Dr. Mak’s research interests center on immune recognition and regulation as well as cell survival and cell death in normal and malignant cells. He was the leading scientist of the group that first cloned the genes of the human T cell antigen receptor. Dr. Mak’s work also includes leading the creation of a series of genetically altered mice that proved critical to unraveling intracellular programs governing the development and function of the immune system and the dissection of signal transduction cascades in various cell survival and apoptotic pathways. His laboratory team is also expert in basic cancer research both in vitro and in vivo. They have published numerous scientific papers on cancer biology, including the initial discovery of the functions of the tumor suppressor gene PTEN. The also found that the breast cancer susceptibility genes BRCA1, BRCA2 and Chk2 are related to DNA repair. More recently, they have determined that IDH mutations are involved in cancerogenesis and transform stem cell functions through alterations of epigenetics.
To complement Dr. Mak’s laboratory’s excellence in basic research, he has initiated an anticancer drug discovery program based on his extensive industrial and commercialization experience. Thus, his group has significant experience in recognizing promising drug targets performing translational and preclinical studies and assisting with early stage clinical testing.

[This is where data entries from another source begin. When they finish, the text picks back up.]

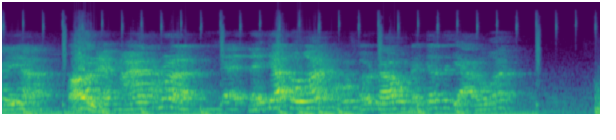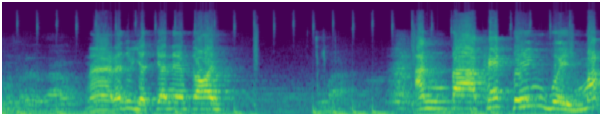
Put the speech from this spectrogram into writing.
Ký hả? Ừ. Đẹp mà, tấm đó là để, để chết luôn á. Không có sửa được đâu, để chết tới già luôn á. Không có sửa được đâu. Nè để tôi dịch cho anh em coi. Mà anh ta khét tiếng vì mắc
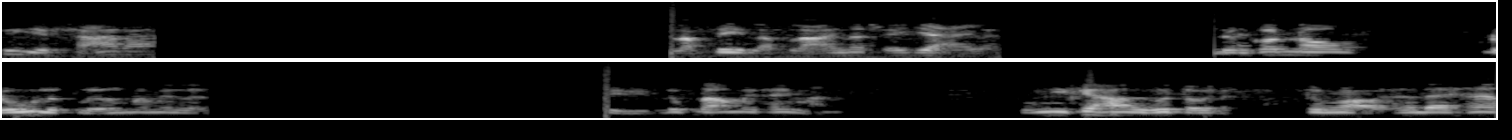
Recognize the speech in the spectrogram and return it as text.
cứ việc xả ra. Lặp đi lặp lại nó sẽ dài lên. Đừng có nôn đủ lực lượng nó mới lên. Thì lúc đó mới thấy mạnh. Cũng như cái hơi của tôi này tôi ngồi ở đây ha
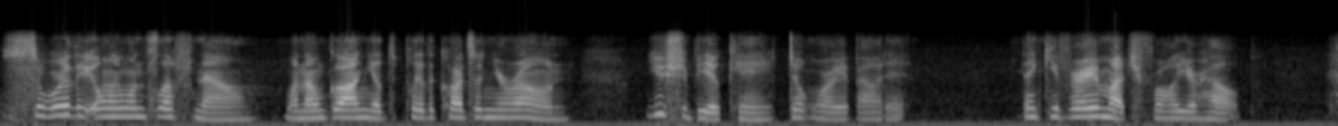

In addition to his academic credentials, Dr. Mak has extensive industrial and commercialization experience. Numerous highly respected researchers and scientists in both academia and industry from around the world have trained in his laboratory.